Gov. Andrew Cuomo said state government will put the promotion of beer, wine and liquor made in New York "on steroids" to boost jobs and help the small, yet growing industries.
Cuomo met with farmers, orchard growers, beer breweries and distillers of whisky, vodka, brandy and vermouth Wednesday in Albany for a "Wine, Beer and Spirits Summit." The infomercial type of format included mostly thanks and agreement on the need to promote the industries, as well as a few specific proposals, plans and actions.
"However we can do it big, we're in," Cuomo said. "We'll take the efforts of the past ... and put them on steroids."
After the two-hour summit, Cuomo announced several measures, a number of which will require the Legislature's approval. They include promoting New York wine, beer, whisky and brandy at the State Fair. Beer and wine sellers complained that New York products were overshadowed. Cuomo agreed the State Fair's mission is to promote state products.

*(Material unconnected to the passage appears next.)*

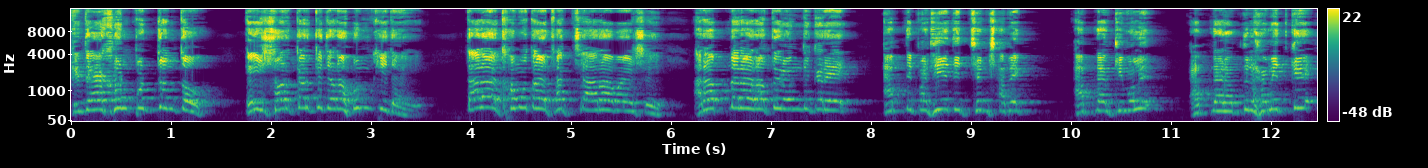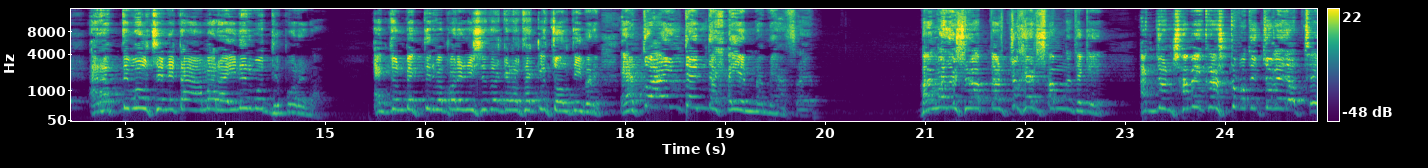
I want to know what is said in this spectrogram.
কিন্তু এখন পর্যন্ত এই সরকারকে যারা হুমকি দেয়, তারা ক্ষমতায় থাকছে আরাম এসে আর আপনারা রাতের অন্ধকারে আপনি পাঠিয়ে দিচ্ছেন সাবেক। আপনার কি বলে? আপনার আব্দুল হামিদকে। আর আপনি বলছেন এটা আমার আইনের মধ্যে পড়ে না। একজন ব্যক্তির ব্যাপারে নিষেধাজ্ঞা থাকলে চলতেই পারে। এত আইন টাইন দেখাইয়েন না মেয়া বাংলাদেশের আপনার চোখের সামনে থেকে একজন সাবেক রাষ্ট্রপতি চলে যাচ্ছে।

There is a plan to urge the New York Racing Association board, temporarily under the control of the appointees of the governor and Legislature, to promote New York alcoholic products at the Saratoga Race Course's summer meet. An international venue is also planned, along with easing laws and regulations for growers and manufacturers for "wine trail" tourist attractions. Other measures include:

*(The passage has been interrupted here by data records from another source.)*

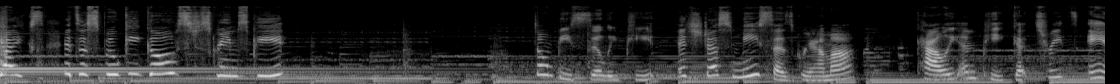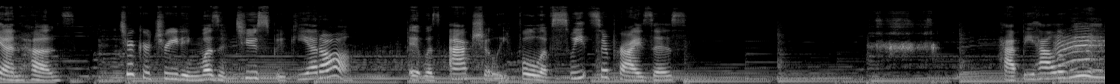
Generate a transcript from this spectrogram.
Yikes! It's a spooky ghost, screams Pete. Be silly, Pete. It's just me, says Grandma. Callie and Pete get treats and hugs. Trick or treating wasn't too spooky at all. It was actually full of sweet surprises. Happy Halloween!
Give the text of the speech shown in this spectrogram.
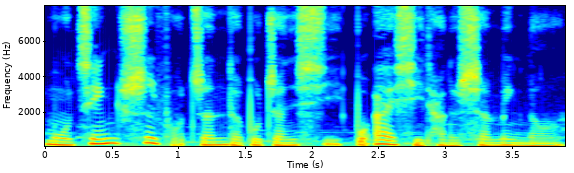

—Devote $1 million in TV tourism ads promoting New York wines, with up to another $2 million in state money tied to the industry's matching funds.
—Using a public relations firms already handling state tourism ads to intensely target New York City restaurants to sell and promote New York products.

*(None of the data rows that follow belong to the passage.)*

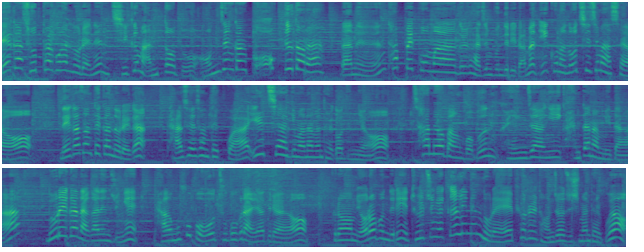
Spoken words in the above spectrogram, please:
내가 좋다고 한 노래는 지금 안 떠도 언젠간 꼭 뜨더라 라는 탑백 고막을 가진 분들이라면 이 코너 놓치지 마세요. 내가 선택한 노래가 다수의 선택과 일치하기만 하면 되거든요. 참여 방법은 굉장히 간단합니다. 노래가 나가는 중에 다음 후보 두 곡을 알려드려요. 그럼 여러분들이 둘 중에 끌리는 노래에 표를 던져주시면 되고요.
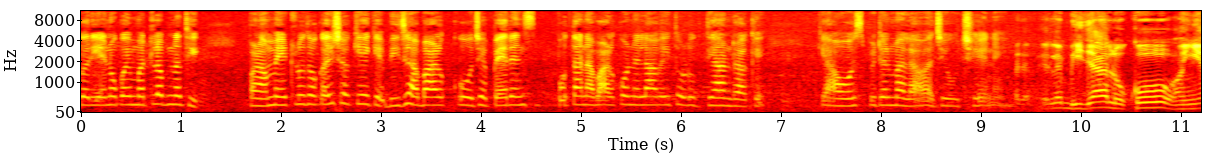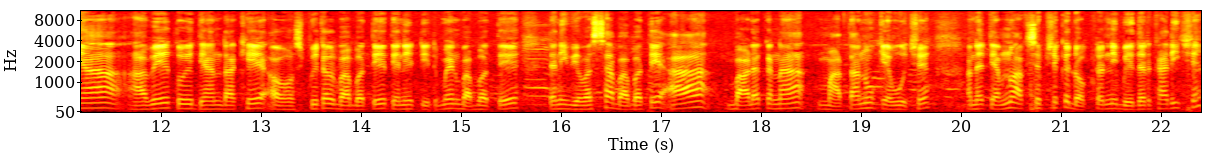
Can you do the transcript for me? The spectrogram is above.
કરીએ એનો કોઈ મતલબ નથી. પણ અમે એટલું તો કહી શકીએ કે બીજા બાળકો, જે પેરેન્ટ્સ પોતાના બાળકોને લાવે થોડુંક ધ્યાન રાખે. કે આ હોસ્પિટલમાં લાવવા જેવું છે નહીં. એટલે બીજા લોકો અહીંયા આવે તો એ ધ્યાન રાખે આ હોસ્પિટલ બાબતે, તેની ટ્રીટમેન્ટ બાબતે, તેની વ્યવસ્થા બાબતે આ બાળકના માતાનું કહેવું છે. અને તેમનો આક્ષેપ છે કે ડૉક્ટરની બેદરકારી છે.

—Work with top chefs and the Food Network based in New York City to promote the products, although Cuomo said his girlfriend, Food Network star Sandra Lee, isn't part of those plans.
Several of the 75 wineries and breweries opposed to the proposed drilling for gas deep in a potentially lucrative and job-producing shale deposit upstate said the summit missed the point. The Cuomo administration is studying whether the process called hydrofracking can be done safety.
"Not only are the vineyards above the Marcellus Shale, and therefore are vulnerable to the harmful effects of fracking, but gas storage and transport just north of Watkins Glen threatens to contaminate the water, destroy the country roads, and ravage the beautiful landscapes needed to make sure the wine and beer industry thrives in New York," said Jennifer Clark from Eminence Winery after the summit.
Cuomo said the topic wasn't fracking, but on promotion, although he said none of the participants were prohibited from raising the heated topic.
A similar summit on Greek-style yogurt this summer resulted in the easing of some environmental protection restrictions on dairy farms. New York dairy farmers hope to get a bigger piece of that growing field.
"It worked with yogurt, I think it will work extraordinarily well in this industry," Cuomo said Wednesday.